# What's the impact of an Australia-sized continent near South America?

I have an idea for a story set in an alternate world where an Australia-sized continent exists near South America, near Chile.

Question: what would the climate of this world would be, if this continent existed?

Approximation using true size website:

A short description of the continent: it forms by a meeting of three separate landmasses. That created a great plateau around the highest peak making up 35 percent of the total land. Around the tips of the island, particularly in the northeast and southwest, there's Appalachian like mountains. The southern land extends way into polar circle.

A very rough drawing of the land:

more context :

1. they formed from three sunder land plateau.
2. the highest peak is around 5000 m tall.
• The size of the continent is not the consideration. You also have to define its geography. In particular the extent (area covered) and height of it's mountain ranges. (I'm assuming of course that your continent is not identicle to Australia in that regard.)
– Mon
May 4, 2022 at 10:55
• How does the continental shelf look like? Is ist close to the continent? Or does it connect to the other continents? May 4, 2022 at 11:07
• an edit was made May 4, 2022 at 11:16
• Impact on whose climate? I can tell you without a shadow of a doubt that an island the size of Australia off the coast of Chile would have exactly zero impact on the climate of China, or Europe, or Russia. May 4, 2022 at 17:01
• I mean, Antarctica is an "Australia-sized continent near South America, near Chile," just sayin'.
– stix
May 6, 2022 at 17:08

The biggest contributors to climate in the context of what you are putting forth, would be the disruption of ocean currents in this region of the globe. the 2 most important The Arctic Circumpolar Current and the South Pacific Gyre. Your land mase looks to be situation directly in the middle of the South Pacific Gyre. To make any prediction (even then would be complete guess work without a super computer) of how this land mass would have on climate you will have to state what the geography of the sub sea continental shelf. How shallow is the seafloor in the regions these currents now flow?

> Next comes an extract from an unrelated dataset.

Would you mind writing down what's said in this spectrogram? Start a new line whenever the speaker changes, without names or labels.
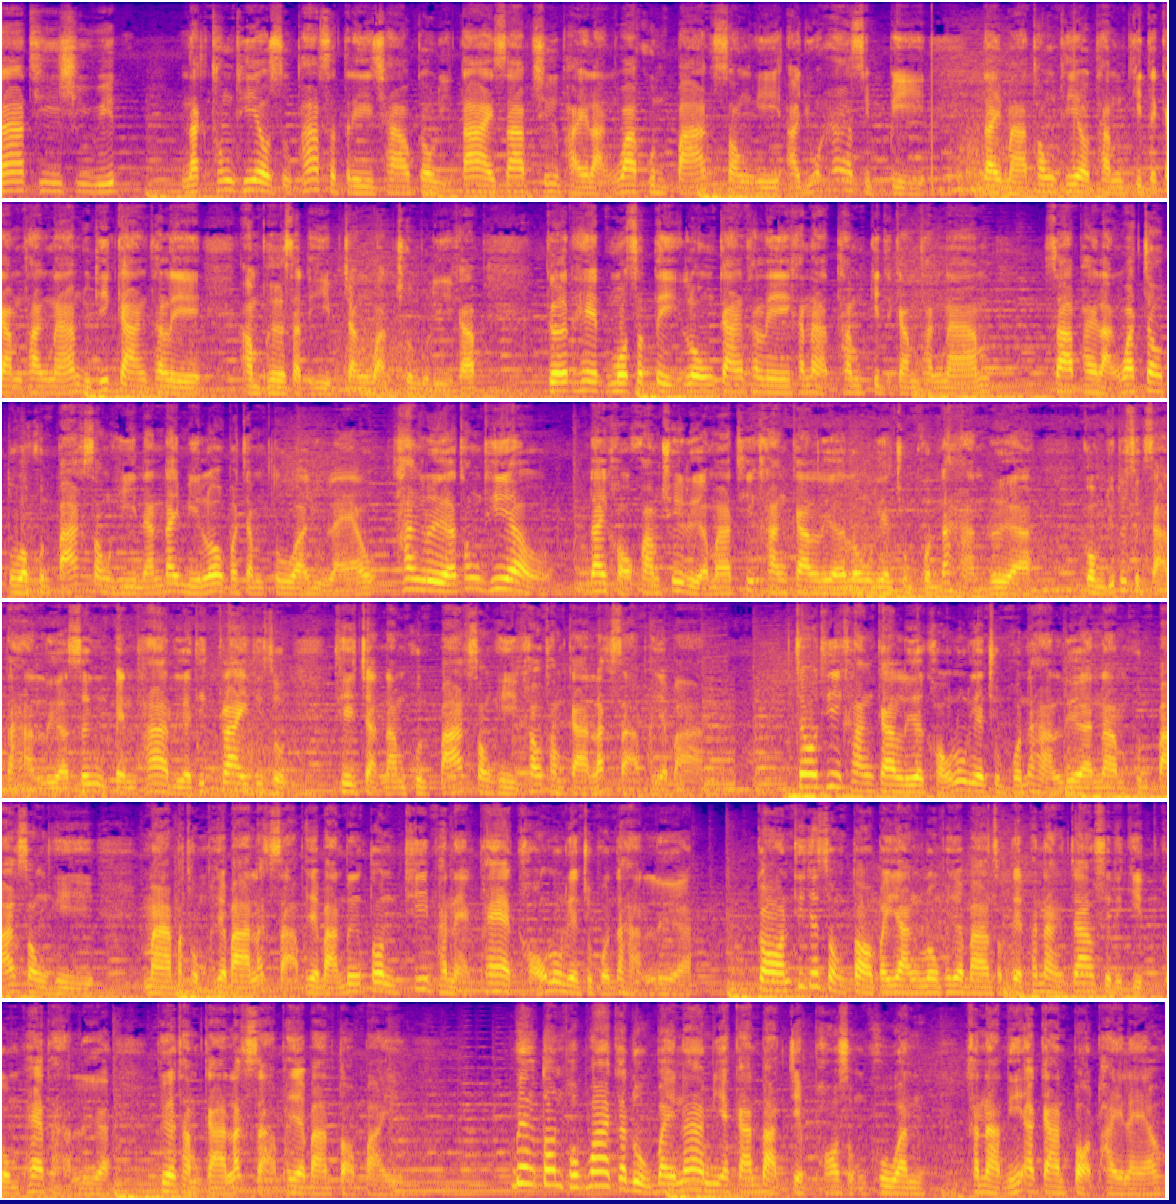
นาทีชีวิต นักท่องเที่ยวสุภาพสตรีชาวเกาหลีใต้ทราบชื่อภายหลังว่าคุณปาร์คซองฮีอายุ 50 ปี ได้มาท่องเที่ยวทำกิจกรรมทางน้ำอยู่ที่กลางทะเลอำเภอสัตหีบจังหวัดชลบุรีครับ เกิดเหตุหมดสติลงกลางทะเลขณะทำกิจกรรมทางน้ำทราบภายหลังว่าเจ้าตัวคุณปาร์คซองฮีนั้นได้มีโรคประจำตัวอยู่แล้ว ทางเรือท่องเที่ยวได้ขอความช่วยเหลือมาที่คลังการเรือโรงเรียนชุมพลทหารเรือ กรมยุทธศึกษาทหารเรือ ซึ่งเป็นท่าเรือที่ใกล้ที่สุด ที่จะนำคุณปาร์คซองฮีเข้าทำการรักษาพยาบาล เจ้าที่คลังการเรือของโรงเรียนชุมพลทหารเรือนำคุณปาร์คซองฮี มาปฐมพยาบาลรักษาพยาบาลเบื้องต้นที่แผนกแพทย์ของโรงเรียนชุมพลทหารเรือก่อนที่จะส่งต่อไปยังโรงพยาบาลสมเด็จพระนางเจ้าสิริกิติ์กรมแพทย์ทหารเรือ เพื่อทำการรักษาพยาบาลต่อไป เบื้องต้นพบว่ากระดูกใบหน้ามีอาการบาดเจ็บพอสมควร ขณะนี้อาการปลอดภัยแล้ว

Without the South Pacific Gyre cool water would not be picked up from the south and brought north, thereby heating the northern pacific rising evaporation between your content and south america. Or the Mentor curent (part of the gyre that flows up South America's west coastline may instead be diverted up the coastline of your content. heating the SA coast causing greater rainfall in that region.

All if this is guess work and it gets even worse the farther out you get. Disruptions in the much talked about el nino cycle could have drastic effects as far as Australia Asia and North America.

Perhaps the issue with getting straight forward answers is that; Your not creating a new world and handwaving much of what we don't know. You are taking a lot of what we know, but don't fully understand anyway, and plopping a great big steaming question mark into the middle of it all. As I said, if there was an answer, it would have to come from a super computer and it still would not be correct. Because we can't get accurate predictions with all the hard data that exists in the real world.

• What if we just had the supercomputer say what was the most believable(for scientists, regular joes, everybody, its a supercomputer after all), instead of what was most accurate? May 7, 2022 at 21:10

Obligatory not a meteorologist disclaimer, but to the best of my understanding a continent located where you said would mostly have the climate influenced by the southern westerlies as the prevailing wind pattern. This basically means the western part of your continent would be more humid (since the water from the ocean would be pushed east). I’d expect deserts or grassland at least to form on the eastern side of any mountains you have while the west would have jungles or forest. Also chile and Argentina would be a little drier because your continent blocks a lot of the water that would normally be pushed east, though I don’t think the effect would be extreme since the real mountains there already kind of do that.

• "The western part of your continent would be more humid": as illustrated by the great example of the real-world Australia, where, as we all know, the western part is lush and green and the eastern part is a desolate desert. May 4, 2022 at 16:59
• Yeah I'mma go sit in a corner and rethink my life now. May 6, 2022 at 21:52
• @AlexP He's right though, everything to the east of Australia receives humid air going from West to East. The effect is particularly pronounced during El Nino years. Australia's meteorology, like its egg laying mammals, landscapes, history and football version, is strange, and it's the exception, not the rule. There are no mountains in the West, which means the usual dropping out of humid air doesn't occur. The northwest actually does get quite a lot of rain.
– user86462
May 7, 2022 at 7:10

History itself would be very different. What if there was an society that formed there? What if they created an empire? What if their empire technology was enough to go to Soutch America and eliminate those like the Incas? How would those like Francisco Pizzarro react? Not only that, but there could be a gold rush later on, or that continent could be its own country or colonized. Maybe if there were more details on the wildlife and societies there I can help describe more.